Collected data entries
Segment Open
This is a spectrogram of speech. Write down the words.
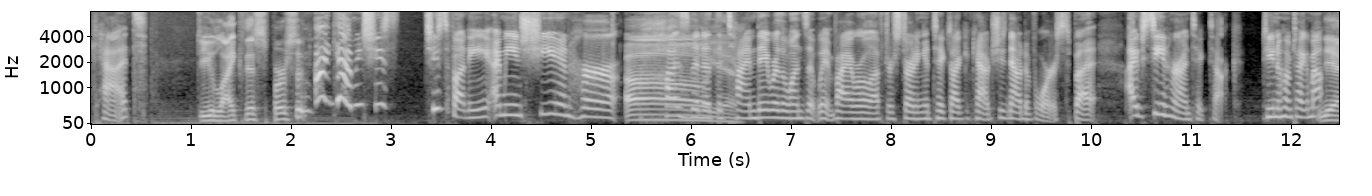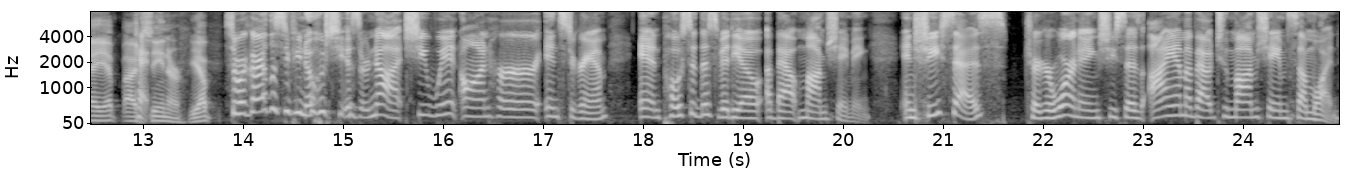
Kat. Do you like this person? Uh, yeah, I mean she's she's funny. I mean she and her Oh, husband at yeah. the time they were the ones that went viral after starting a TikTok account. She's now divorced, but I've seen her on TikTok. Do you know who I'm talking about? Yeah. Yep. I've Okay. seen her. Yep. So, regardless if you know who she is or not, she went on her Instagram and posted this video about mom shaming. And she says, trigger warning, she says, I am about to mom shame someone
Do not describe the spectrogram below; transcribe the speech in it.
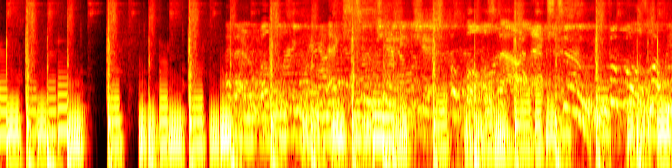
Hi there, welcome to X2 Championships Football Style X2 Football's what we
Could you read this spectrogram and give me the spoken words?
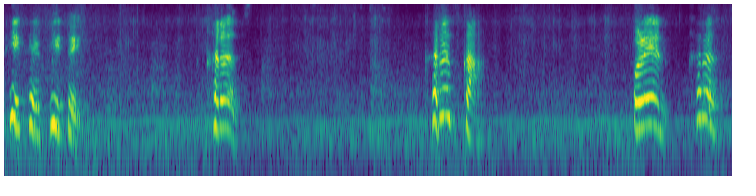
ठीक आहे ठीक आहे खरंच खरंच का पळेल खरंच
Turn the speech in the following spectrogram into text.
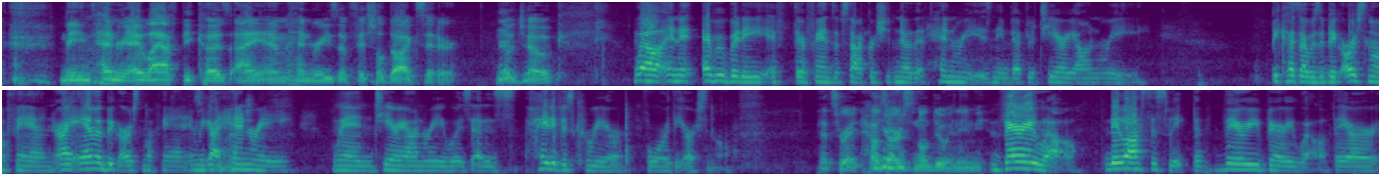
named Henry. I laugh because I am Henry's official dog sitter. No joke. Well, and it, everybody, if they're fans of soccer, should know that Henry is named after Thierry Henry. Because I was a big Arsenal fan, or I am a big Arsenal fan, and we got Henry when Thierry Henry was at his height of his career for the Arsenal. That's right. How's Arsenal doing, Amy? Very well. They lost this week, but very, very well. They are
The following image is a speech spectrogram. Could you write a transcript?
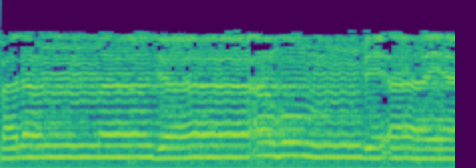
فلما جاءهم بآياتنا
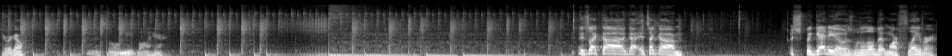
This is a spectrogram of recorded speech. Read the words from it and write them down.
Here we go. This little meatball here. It's like uh, it's like um, spaghettios with a little bit more flavor.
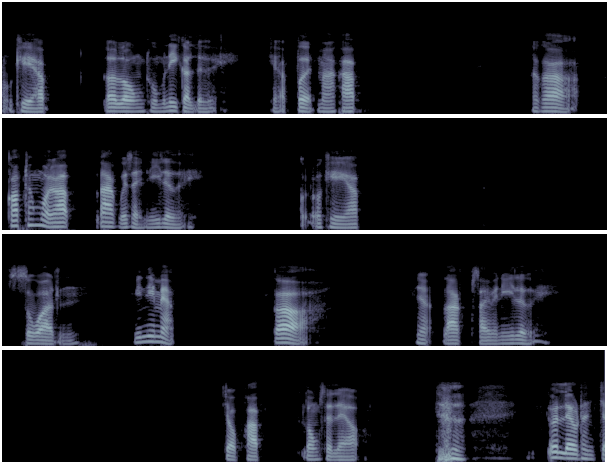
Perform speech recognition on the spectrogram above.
โอเคครับ เราลง t o m o n y กันเลยโอเคครับ เปิดมาครับ แล้วก็ก๊อปทั้งหมดครับ ลากไปใส่นี้เลย กดโอเคครับ ส่วน minimap ก็เนี่ยลากใส่ไว้นี้เลย จบครับลงเสร็จแล้ว รวดเร็วทันใจ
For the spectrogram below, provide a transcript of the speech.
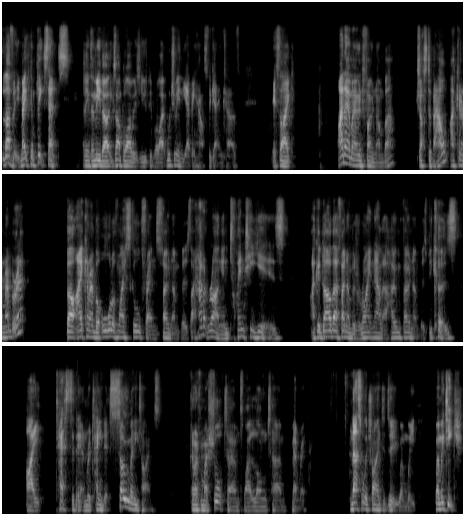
Lovely, it makes complete sense. I think for me, the example I always use, people are like, what do you mean the Ebbinghaus forgetting curve? It's like, I know my own phone number, just about, I can remember it. But I can remember all of my school friends' phone numbers that I haven't rung in 20 years. I could dial their phone numbers right now, their home phone numbers, because I tested it and retained it so many times. Going from my short term to my long term memory. And that's what we're trying to do when we when we teach.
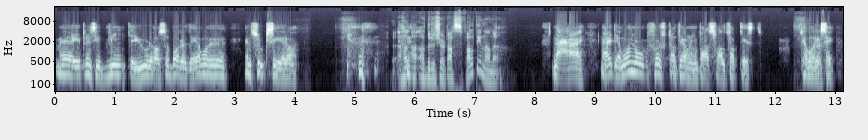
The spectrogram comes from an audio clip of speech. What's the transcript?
med i princip vinterhjul, alltså bara det var ju en succé då. hade du kört asfalt innan det? Nej, nej det var nog första tävlingen på asfalt faktiskt. Det var det säkert.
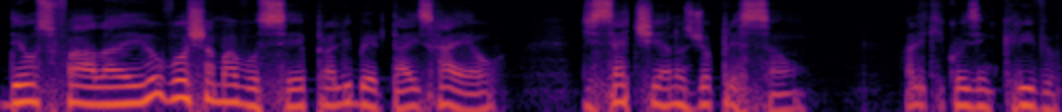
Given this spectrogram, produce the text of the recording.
Deus fala: Eu vou chamar você para libertar Israel de sete anos de opressão. Olha que coisa incrível.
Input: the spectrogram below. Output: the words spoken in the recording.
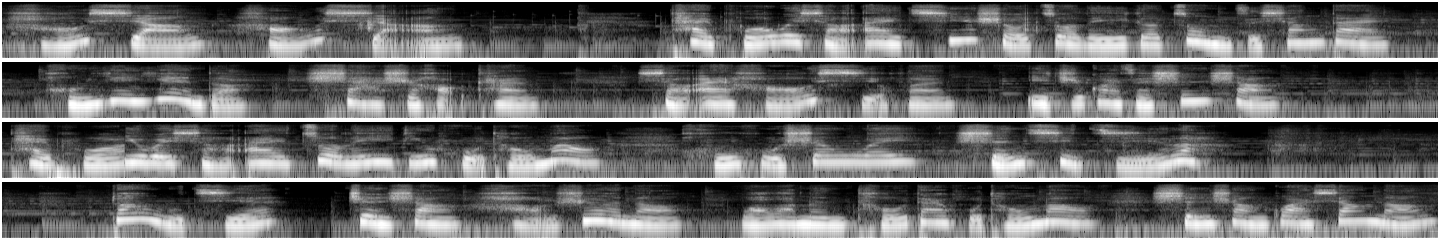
好响好响。太婆为小爱亲手做了一个粽子香袋，红艳艳的，煞是好看。小爱好喜欢，一直挂在身上。太婆又为小爱做了一顶虎头帽，虎虎生威，神气极了。端午节，镇上好热闹，娃娃们头戴虎头帽，身上挂香囊，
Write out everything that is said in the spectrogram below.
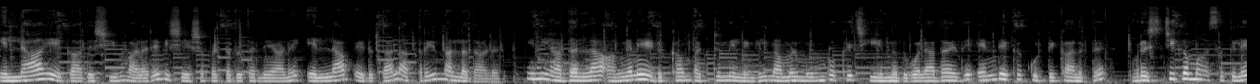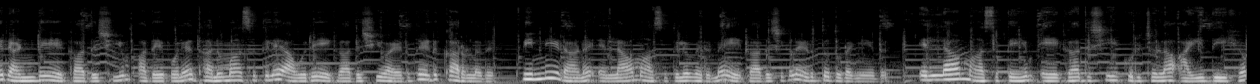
എല്ലാ ഏകാദശിയും വളരെ വിശേഷപ്പെട്ടത് തന്നെയാണ്. എല്ലാം എടുത്താൽ അത്രയും നല്ലതാണ്. ഇനി അതല്ല അങ്ങനെ എടുക്കാൻ പറ്റുന്നില്ലെങ്കിൽ നമ്മൾ മുമ്പൊക്കെ ചെയ്യുന്നത് പോലെ അതായത് എന്റെയൊക്കെ കുട്ടിക്കാലത്ത് വൃശ്ചിക മാസത്തിലെ രണ്ട് ഏകാദശിയും അതേപോലെ ധനുമാസത്തിലെ ഒരു ഏകാദശിയുമായിരുന്നു എടുക്കാറുള്ളത്. പിന്നീടാണ് എല്ലാ മാസത്തിലും വരുന്ന ഏകാദശികൾ എടുത്തു തുടങ്ങിയത്. എല്ലാ മാസത്തെയും ഏകാദശിയെക്കുറിച്ചുള്ള ഐതിഹ്യം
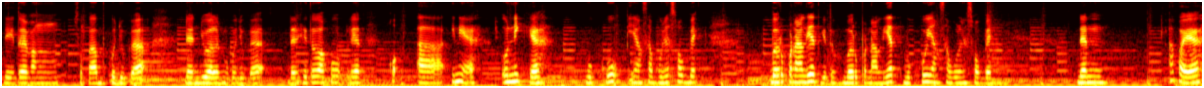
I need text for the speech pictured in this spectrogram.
Dia itu emang suka buku juga dan jualan buku juga. Dari situ aku lihat kok uh, ini ya unik ya buku yang sampulnya sobek. Baru pernah lihat gitu, baru pernah lihat buku yang sampulnya sobek. Dan apa ya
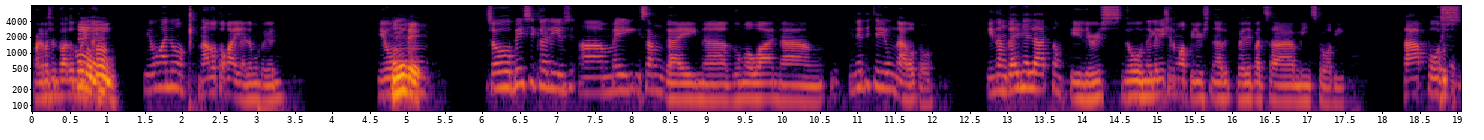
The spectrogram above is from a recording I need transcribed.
Palabas yung Dragon Ball Kai. Mm-hmm. Yung ano, Naruto Kai, alam mo ba yun? Yung, Hindi. So, basically, uh, may isang guy na gumawa ng, inedit niya yung Naruto. Tinanggal niya lahat ng fillers, though naglagay siya ng mga fillers na relevant sa main story. Tapos,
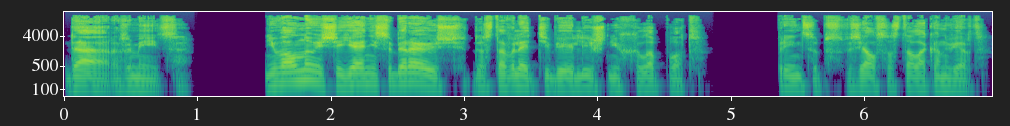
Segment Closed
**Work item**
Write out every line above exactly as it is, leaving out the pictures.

**Expected answer**
This is a spectrogram of speech. Write down the words.
Kat. Do you like this person? Uh, yeah, I mean she's she's funny. I mean she and her Oh, husband at yeah. the time they were the ones that went viral after starting a TikTok account. She's now divorced, but I've seen her on TikTok. Do you know who I'm talking about? Yeah. Yep. I've Okay. seen her. Yep. So, regardless if you know who she is or not, she went on her Instagram and posted this video about mom shaming. And she says, trigger warning, she says, I am about to mom shame someone
Do not describe the spectrogram below; transcribe the speech in it.
Hi there, welcome to X2 Championships Football Style X2 Football's what we
Could you read this spectrogram and give me the spoken words?
ठीक आहे ठीक आहे खरंच खरंच का पळेल खरंच
Turn the speech in the following spectrogram into text.
named Henry. I laugh because I am Henry's official dog sitter. No joke. Well, and it, everybody, if they're fans of soccer, should know that Henry is named after Thierry Henry. Because I was a big Arsenal fan, or I am a big Arsenal fan, and we got Henry when Thierry Henry was at his height of his career for the Arsenal. That's right. How's Arsenal doing, Amy? Very well. They lost this week, but very, very well. They are
The following image is a speech spectrogram. Could you write a transcript?
فلما جاءهم بآياتنا
This is a spectrogram of recorded speech. Read the words from it and write them down.
Here we go. This little meatball here. It's like uh, it's like um, spaghettios with a little bit more flavor.
Perform speech recognition on the spectrogram above.
โอเคครับ เราลง t o m o n y กันเลยโอเคครับ เปิดมาครับ แล้วก็ก๊อปทั้งหมดครับ ลากไปใส่นี้เลย กดโอเคครับ ส่วน minimap ก็เนี่ยลากใส่ไว้นี้เลย จบครับลงเสร็จแล้ว รวดเร็วทันใจ
For the spectrogram below, provide a transcript of the speech.
Lovely, it makes complete sense. I think for me, the example I always use, people are like, what do you mean the Ebbinghaus forgetting curve? It's like, I know my own phone number, just about, I can remember it. But I can remember all of my school friends' phone numbers that I haven't rung in 20 years. I could dial their phone numbers right now, their home phone numbers, because I tested it and retained it so many times. Going from my short term to my long term memory. And that's what we're trying to do when we when we teach.
The spectrogram comes from an audio clip of speech. What's the transcript?
med i princip vinterhjul, alltså bara det var ju en succé då. hade du kört asfalt innan det? Nej, nej det var nog första tävlingen på asfalt faktiskt. Det var det säkert.
Given this spectrogram, produce the text of the recording.
Deus fala: Eu vou chamar você para libertar Israel de sete anos de opressão. Olha que coisa incrível.
Input: the spectrogram below. Output: the words spoken in the recording.
好响好响。太婆为小爱亲手做了一个粽子香袋，红艳艳的，煞是好看。小爱好喜欢，一直挂在身上。太婆又为小爱做了一顶虎头帽，虎虎生威，神气极了。端午节，镇上好热闹，娃娃们头戴虎头帽，身上挂香囊，
Write out everything that is said in the spectrogram below.
എല്ലാ ഏകാദശിയും വളരെ വിശേഷപ്പെട്ടത് തന്നെയാണ്. എല്ലാം എടുത്താൽ അത്രയും നല്ലതാണ്. ഇനി അതല്ല അങ്ങനെ എടുക്കാൻ പറ്റുന്നില്ലെങ്കിൽ നമ്മൾ മുമ്പൊക്കെ ചെയ്യുന്നത് പോലെ അതായത് എന്റെയൊക്കെ കുട്ടിക്കാലത്ത് വൃശ്ചിക മാസത്തിലെ രണ്ട് ഏകാദശിയും അതേപോലെ ധനുമാസത്തിലെ ഒരു ഏകാദശിയുമായിരുന്നു എടുക്കാറുള്ളത്. പിന്നീടാണ് എല്ലാ മാസത്തിലും വരുന്ന ഏകാദശികൾ എടുത്തു തുടങ്ങിയത്. എല്ലാ മാസത്തെയും ഏകാദശിയെക്കുറിച്ചുള്ള ഐതിഹ്യം
I need text for the speech pictured in this spectrogram.
Dia itu emang suka buku juga dan jualan buku juga. Dari situ aku lihat kok uh, ini ya unik ya buku yang sampulnya sobek. Baru pernah lihat gitu, baru pernah lihat buku yang sampulnya sobek. Dan apa ya
The spectrogram above is from a recording I need transcribed.
Palabas yung Dragon Ball Kai. Mm-hmm. Yung ano, Naruto Kai, alam mo ba yun? Yung, Hindi. So, basically, uh, may isang guy na gumawa ng, inedit niya yung Naruto. Tinanggal niya lahat ng fillers, though naglagay siya ng mga fillers na relevant sa main story. Tapos,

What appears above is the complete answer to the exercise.